For the target organization, in addition to these recommendations, CISA also suggested reducing permissions on systems that do not require them, having a plan in place to rotate service account passwords (the Kerberos account used in the Golden Ticket Attack still had the same password from when it was deployed – 10 years ago), hardening systems after initial deployment, as the default settings were very lax on some security aspects, improve monitoring and response as well as multiple other considerations.
How your organization approaches the recommendations will often be more telling of your overall security posture than the fact that there were problems to begin with – you can either accept them and improve, or dispute them and remain insecure. Learning from them is a good indicator of the maturity level of the security approach and the team responsible for it.
The report is incredibly detailed. While many other reports are available and are useful as learning instruments, the detail level on this one is superlative. As it stands, it is a valuable learning tool for any team, from Ops to Security to in-house Blue and Red Teams. It is also a wake-up call and a reality check for any organization that is (over-) confident about their security posture but hasn’t had any real event to prove (or disprove) this notion.
Also, the Human element continues to be the weakest link. The best security tools in the world are defeated by your user (or even sysadmin!) who clicks through an email link or downloads and runs third party software.
If you’re having trouble getting your board on-board (dad joke intended) with the necessary investments in IT, and cybersecurity in particular, you should use this report to reinforce your point – it could be your organization.

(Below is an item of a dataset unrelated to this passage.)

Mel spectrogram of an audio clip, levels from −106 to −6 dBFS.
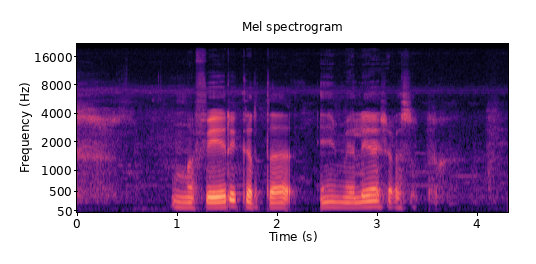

And, the main takeaway is this – it was just an exercise. Imagine the lengths that a properly motivated adversary would go to, even beyond what was accomplished by the RT in this exercise, if they decided to target your organization. Security risks are not just “marketing props” – they are real and present concerns which you dismiss at your, and your organization’s, peril.